When I feel restless, it’s time to try something new. So I quit the college wrestling team (I was 3rd ranked in Canada) and took up a minor in modern dance. Rugby, cycling and dance are an odd mix. I was trying to regain body control after knee surgery, but more importantly, tie into the underlying power, movement & music I saw in modern dance.
My off/on again girlfriend had dragged me to a show and I was mesmerized from the very first number. Jeff M., a guy I knew from the sports world, had the lead in a number based on American prehistory; the voyageur era. Just a simple canoe for the opening shot, with the only movement the paddle strokes, then it grew.
A few years into the minor, I had done a few stage shows with the ballet professor, Darcy. One day she asked me to help in the Intro to Ballet class, so she could teach proper jumping & lifting technique. It started pretty rocky! The 2nd woman jumping had poor body coordination in the first place, made much worse by her panicked leap. She came flying in, knee first, arms flailing the air, and nutmegged me hard.
Darcy stopped the drill and told them “your only job is to make a smooth leap and hold the correct body position. Everything after that is trust. He’ll make the catch, if you stay steady and make it easy. Watch.”
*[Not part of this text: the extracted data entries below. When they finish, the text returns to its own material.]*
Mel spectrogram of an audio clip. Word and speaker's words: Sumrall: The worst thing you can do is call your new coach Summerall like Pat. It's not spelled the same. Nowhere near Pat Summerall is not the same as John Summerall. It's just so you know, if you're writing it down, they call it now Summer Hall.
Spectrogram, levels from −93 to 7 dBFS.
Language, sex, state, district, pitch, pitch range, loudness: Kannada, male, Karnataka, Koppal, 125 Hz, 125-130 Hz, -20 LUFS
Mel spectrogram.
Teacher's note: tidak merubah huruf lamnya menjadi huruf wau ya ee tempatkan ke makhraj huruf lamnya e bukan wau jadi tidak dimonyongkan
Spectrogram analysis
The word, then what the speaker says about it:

Darcy made a short windup for momentum, then made a beautiful, picture-perfect jump; a study in practical elegance. But… We had been drilling with straight-on jumps, into me. Darcy’s leap was going by me: I was set up wrong! But she had this beatific, serene smile as she sailed by;I knew she’d crash & burn rather than give up on the catch. So I lunged backwards while dropping to one knee, trying to get into position. I somehow managed to get my right hand down far enough to reach her; a no-look, one-handed catch, behind my back, inches off the floor. But it worked! Her knee dropped perfectly into the palm of my hand, and we both had the body control to keep balanced in the new equilibrium.
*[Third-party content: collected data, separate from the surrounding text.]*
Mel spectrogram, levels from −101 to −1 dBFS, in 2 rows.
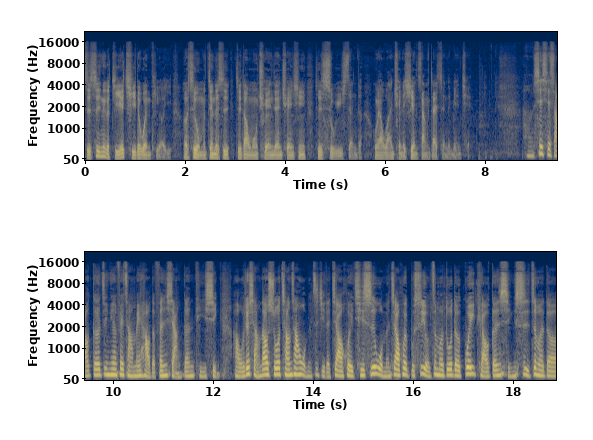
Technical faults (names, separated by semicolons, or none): none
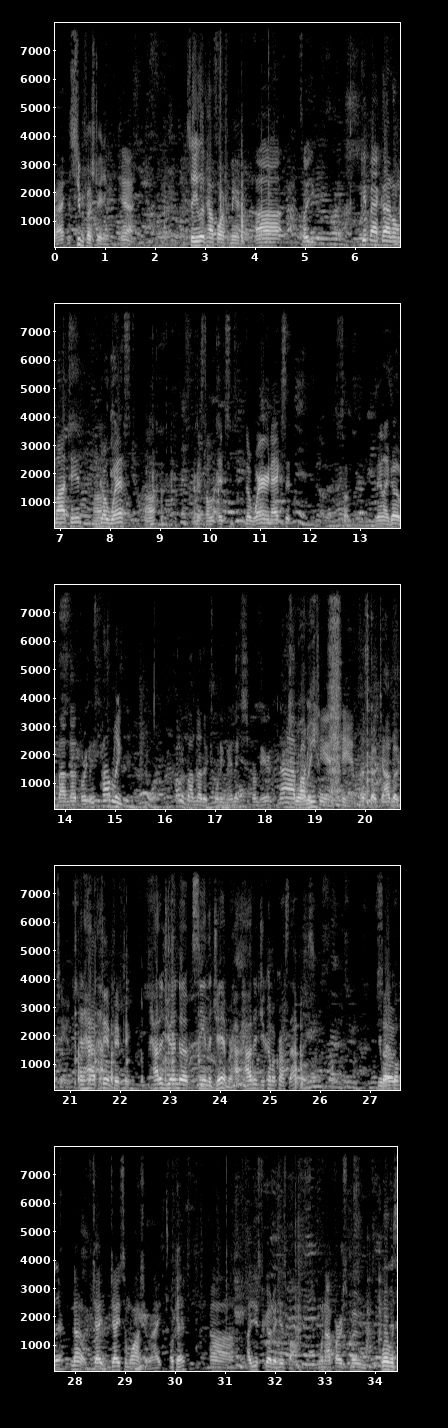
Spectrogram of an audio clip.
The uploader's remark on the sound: Audio in first 20 or so minutes has background noise.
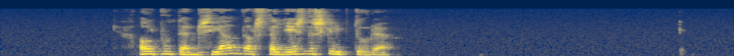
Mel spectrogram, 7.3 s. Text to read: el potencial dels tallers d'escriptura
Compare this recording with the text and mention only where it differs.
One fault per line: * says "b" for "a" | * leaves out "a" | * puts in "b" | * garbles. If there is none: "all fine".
all fine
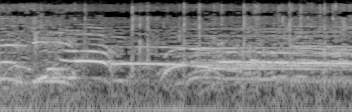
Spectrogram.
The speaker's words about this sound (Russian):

A spectacular catch that, alas, we knew we couldn’t build into the next show. The catch was far too risky to try at all, left alone pulling it off with the same level of elegant flair.